Noel Plutchak’s footwear gives up the ghost … after 30 years
There are those skiers who insist on having the latest gear, and then there are those who stick with what works. Noel Plutchak is the latter, and in the case of his boots, a pair of Lange 56 Mid System, they worked just fine for him … for 30 years … until Monday.
Plutchak, 80, who lives in Downtown Los Angeles, was skiing Mammoth with his friend, Gil Epstein, also in his 80s, and the two had just finished their second run, and were gliding down to Chair 17. “I was behind Noel, and saw pieces of boots spread all around,” Epstein recalled.
“I ended up on my butt, but then I saw that both boots just exploded and at exactly the same time,” Plutchak observed. As it happens, the event isn’t unheard of with older boots, though it is rare indeed to find someone using the same set of boots that long. That, according to his girlfriend, Bonnie Flamer, aunt of Mammoth local Dawn Lazar, is par for the course for Noel. His GMC Yukon truck, for example, has more than 225,000 miles on it.
“He’s from Green Bay, Wisc., and there you learn to live with everything until it falls apart or gets the best of you,” she quipped. “The one thing he’s kept for 20 years that’s good is me. I haven’t broken yet.”
Plutchak, however, downplays that assessment somewhat, saying that he was simply attracted to the locking technology in the Langes, featuring a switch mechanism that lets the rear part of the boot fold back about 25 degrees. “I figured they just don’t make ‘em like this, and I’d wait until something came along that got my attention, and nothing did,” he said.
“You can see the mentality,” Flamer responded. “I sense a trend building,” Dawn’s husband, Darryl, lobbed in. The room erupted with laughter, even from Plutchak.
In case you’re wondering, boots aren’t the only pieces of vintage equipment he uses.

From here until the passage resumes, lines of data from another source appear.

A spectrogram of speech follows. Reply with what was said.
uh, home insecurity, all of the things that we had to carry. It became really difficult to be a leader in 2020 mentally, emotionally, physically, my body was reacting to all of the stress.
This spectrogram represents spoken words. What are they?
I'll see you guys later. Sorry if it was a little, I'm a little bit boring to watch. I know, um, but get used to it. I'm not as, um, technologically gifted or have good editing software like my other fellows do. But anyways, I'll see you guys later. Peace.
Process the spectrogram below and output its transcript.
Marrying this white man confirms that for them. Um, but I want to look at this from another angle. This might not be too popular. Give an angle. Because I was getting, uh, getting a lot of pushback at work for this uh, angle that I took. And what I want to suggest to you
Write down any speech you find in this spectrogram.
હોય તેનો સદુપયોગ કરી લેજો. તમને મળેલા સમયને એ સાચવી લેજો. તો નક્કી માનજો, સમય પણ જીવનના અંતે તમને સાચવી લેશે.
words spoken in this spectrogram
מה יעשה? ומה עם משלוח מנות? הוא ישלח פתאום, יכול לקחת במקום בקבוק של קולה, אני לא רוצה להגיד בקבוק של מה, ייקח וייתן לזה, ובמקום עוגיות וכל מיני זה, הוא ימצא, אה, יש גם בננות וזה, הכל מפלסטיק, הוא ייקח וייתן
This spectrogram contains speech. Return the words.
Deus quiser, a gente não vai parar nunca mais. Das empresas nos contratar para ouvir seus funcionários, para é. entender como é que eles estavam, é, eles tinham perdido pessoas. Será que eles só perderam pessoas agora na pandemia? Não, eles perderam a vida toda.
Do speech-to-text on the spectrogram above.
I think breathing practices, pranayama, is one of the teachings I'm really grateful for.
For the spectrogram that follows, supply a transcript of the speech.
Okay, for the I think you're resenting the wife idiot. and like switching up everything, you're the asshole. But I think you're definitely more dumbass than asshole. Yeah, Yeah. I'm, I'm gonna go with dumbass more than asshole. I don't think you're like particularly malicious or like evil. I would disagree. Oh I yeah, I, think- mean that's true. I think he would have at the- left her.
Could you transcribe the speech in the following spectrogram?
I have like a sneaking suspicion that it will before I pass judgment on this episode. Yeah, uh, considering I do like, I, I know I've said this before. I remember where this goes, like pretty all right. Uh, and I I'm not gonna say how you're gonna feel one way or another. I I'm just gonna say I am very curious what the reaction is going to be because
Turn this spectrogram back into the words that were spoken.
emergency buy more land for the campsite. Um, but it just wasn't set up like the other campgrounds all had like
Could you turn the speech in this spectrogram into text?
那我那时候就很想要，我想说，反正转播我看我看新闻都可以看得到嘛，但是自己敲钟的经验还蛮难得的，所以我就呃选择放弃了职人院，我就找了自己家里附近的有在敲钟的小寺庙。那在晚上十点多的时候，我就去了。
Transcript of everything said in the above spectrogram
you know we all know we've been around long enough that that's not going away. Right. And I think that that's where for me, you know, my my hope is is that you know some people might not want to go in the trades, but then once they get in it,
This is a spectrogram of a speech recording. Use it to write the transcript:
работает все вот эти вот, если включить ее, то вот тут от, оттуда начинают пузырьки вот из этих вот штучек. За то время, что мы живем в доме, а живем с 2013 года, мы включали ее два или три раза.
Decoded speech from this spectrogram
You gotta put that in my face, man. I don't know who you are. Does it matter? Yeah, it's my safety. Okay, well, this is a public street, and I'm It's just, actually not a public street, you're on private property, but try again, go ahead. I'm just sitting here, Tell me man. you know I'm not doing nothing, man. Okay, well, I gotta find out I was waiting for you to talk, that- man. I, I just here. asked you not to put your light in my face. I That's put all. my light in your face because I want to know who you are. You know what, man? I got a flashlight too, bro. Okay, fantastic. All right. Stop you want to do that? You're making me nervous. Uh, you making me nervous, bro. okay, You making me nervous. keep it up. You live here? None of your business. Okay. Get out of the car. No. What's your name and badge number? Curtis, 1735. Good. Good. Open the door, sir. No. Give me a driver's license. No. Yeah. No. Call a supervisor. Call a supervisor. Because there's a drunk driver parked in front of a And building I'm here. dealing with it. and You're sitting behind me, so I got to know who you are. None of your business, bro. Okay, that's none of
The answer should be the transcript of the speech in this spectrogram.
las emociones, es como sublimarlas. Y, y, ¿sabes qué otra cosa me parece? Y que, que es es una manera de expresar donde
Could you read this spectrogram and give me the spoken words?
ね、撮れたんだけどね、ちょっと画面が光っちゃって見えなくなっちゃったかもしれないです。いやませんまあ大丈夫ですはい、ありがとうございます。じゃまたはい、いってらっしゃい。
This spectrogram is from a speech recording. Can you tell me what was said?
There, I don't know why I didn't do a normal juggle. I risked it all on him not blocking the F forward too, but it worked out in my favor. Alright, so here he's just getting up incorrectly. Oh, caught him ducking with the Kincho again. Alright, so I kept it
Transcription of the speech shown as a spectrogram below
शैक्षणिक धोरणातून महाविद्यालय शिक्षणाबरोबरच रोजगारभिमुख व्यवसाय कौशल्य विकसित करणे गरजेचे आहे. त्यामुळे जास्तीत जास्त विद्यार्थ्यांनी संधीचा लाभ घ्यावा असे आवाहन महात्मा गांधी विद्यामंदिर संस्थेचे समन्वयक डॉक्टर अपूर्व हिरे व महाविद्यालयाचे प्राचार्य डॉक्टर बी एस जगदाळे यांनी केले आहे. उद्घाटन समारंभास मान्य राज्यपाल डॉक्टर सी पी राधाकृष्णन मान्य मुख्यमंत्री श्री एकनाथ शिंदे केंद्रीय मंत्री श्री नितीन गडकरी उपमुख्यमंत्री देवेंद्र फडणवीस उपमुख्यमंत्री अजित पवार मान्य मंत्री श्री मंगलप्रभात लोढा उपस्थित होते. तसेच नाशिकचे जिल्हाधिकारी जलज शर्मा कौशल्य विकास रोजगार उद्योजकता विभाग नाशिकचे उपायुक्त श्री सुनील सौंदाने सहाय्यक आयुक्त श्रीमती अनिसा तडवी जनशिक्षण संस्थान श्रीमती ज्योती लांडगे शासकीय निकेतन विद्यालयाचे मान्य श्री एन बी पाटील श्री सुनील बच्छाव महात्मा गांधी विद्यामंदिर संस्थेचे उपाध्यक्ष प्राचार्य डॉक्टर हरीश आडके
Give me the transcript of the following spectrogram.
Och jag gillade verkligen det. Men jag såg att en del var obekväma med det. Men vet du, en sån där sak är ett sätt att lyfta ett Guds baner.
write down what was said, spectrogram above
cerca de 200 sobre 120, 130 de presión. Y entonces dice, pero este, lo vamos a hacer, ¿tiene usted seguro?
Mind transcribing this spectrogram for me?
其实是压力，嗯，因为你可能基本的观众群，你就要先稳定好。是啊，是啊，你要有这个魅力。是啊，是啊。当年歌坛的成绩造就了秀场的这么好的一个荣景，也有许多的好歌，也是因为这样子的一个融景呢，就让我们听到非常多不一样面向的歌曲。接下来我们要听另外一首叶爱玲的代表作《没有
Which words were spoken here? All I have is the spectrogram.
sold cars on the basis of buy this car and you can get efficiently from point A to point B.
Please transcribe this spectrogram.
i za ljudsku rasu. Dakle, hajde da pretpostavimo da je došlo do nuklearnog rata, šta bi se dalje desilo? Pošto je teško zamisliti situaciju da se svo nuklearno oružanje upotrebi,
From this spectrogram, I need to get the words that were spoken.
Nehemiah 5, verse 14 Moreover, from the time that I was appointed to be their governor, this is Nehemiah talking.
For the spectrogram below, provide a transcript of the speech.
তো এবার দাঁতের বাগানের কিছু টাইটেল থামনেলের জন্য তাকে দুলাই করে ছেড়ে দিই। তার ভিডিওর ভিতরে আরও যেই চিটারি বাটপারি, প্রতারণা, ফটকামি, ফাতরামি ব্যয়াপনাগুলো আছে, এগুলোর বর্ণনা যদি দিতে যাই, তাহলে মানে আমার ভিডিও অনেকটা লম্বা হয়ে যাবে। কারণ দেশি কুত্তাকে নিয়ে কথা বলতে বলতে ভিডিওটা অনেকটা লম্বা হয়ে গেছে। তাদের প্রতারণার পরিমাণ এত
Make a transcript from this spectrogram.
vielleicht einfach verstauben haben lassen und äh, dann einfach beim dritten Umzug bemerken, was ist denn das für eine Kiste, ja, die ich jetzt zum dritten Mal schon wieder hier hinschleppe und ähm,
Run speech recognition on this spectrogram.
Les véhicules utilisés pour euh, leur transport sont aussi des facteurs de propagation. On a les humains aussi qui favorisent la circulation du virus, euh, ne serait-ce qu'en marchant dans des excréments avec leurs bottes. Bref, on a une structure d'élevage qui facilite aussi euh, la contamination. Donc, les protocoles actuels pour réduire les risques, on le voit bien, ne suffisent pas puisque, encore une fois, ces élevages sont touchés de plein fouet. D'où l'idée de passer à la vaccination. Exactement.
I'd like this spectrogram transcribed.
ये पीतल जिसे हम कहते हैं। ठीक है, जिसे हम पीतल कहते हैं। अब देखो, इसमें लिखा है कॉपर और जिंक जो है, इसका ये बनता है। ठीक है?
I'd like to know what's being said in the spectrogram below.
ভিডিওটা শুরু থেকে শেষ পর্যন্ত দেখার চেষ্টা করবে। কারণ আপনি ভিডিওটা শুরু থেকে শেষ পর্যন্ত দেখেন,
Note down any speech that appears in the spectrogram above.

Oh, he’s managed to move past straight skis, but not by much. Plutchak said he skis a very early series of parabolic Heads.
The boots, though, have a long history. Noel and Darryl recounted several trips the boots have made to ski adventures in Oregon, Colorado and Canada, as well as numerous trips to Mammoth. “I’ve never had them repacked, nothing,” he acknowledged. After they blew apart, he and Epstein took the remains to the boot repair at Canyon Lodge.
The technician noted he’s seen a few pairs in similar condition, all older and mostly Nordica brand. The tech, Plutchak said, attributes many such failures to the temperatures and atmospheric conditions in Southern California. Epstein and Plutchak, however, don’t discount the thousands of times he’s probably been in and out of the boots.
“He reluctantly said he couldn’t repair them,” Plutchak related. Bonnie and Gil suggested trying a roll of duct tape. More laughter. “I called him and asked him if he was done, and replied, ‘Well, yeah, in a way,’” Flamer said. Still more laughter.
Flamer said, all kidding aside, she’s thankful the boots died where they did, and not while Plutchak was skiing off the top or down some steep run. “I hope there’s a message that gets out to some folks who are using older gear: plastic boots do have a life expectancy.”
Meanwhile, he’s pondering his next pair of boots. “I haven’t looked in 30 years … I’m thinking about renting,” Plutchak said. “You should try thrift shops (DSES and the Cast Off),” Darryl pitched. “If they have your size, you could upgrade … maybe you’ll find something in the 15-20 year range.”
“He likes ‘em worn in,” Flamer fired off. Laughter again.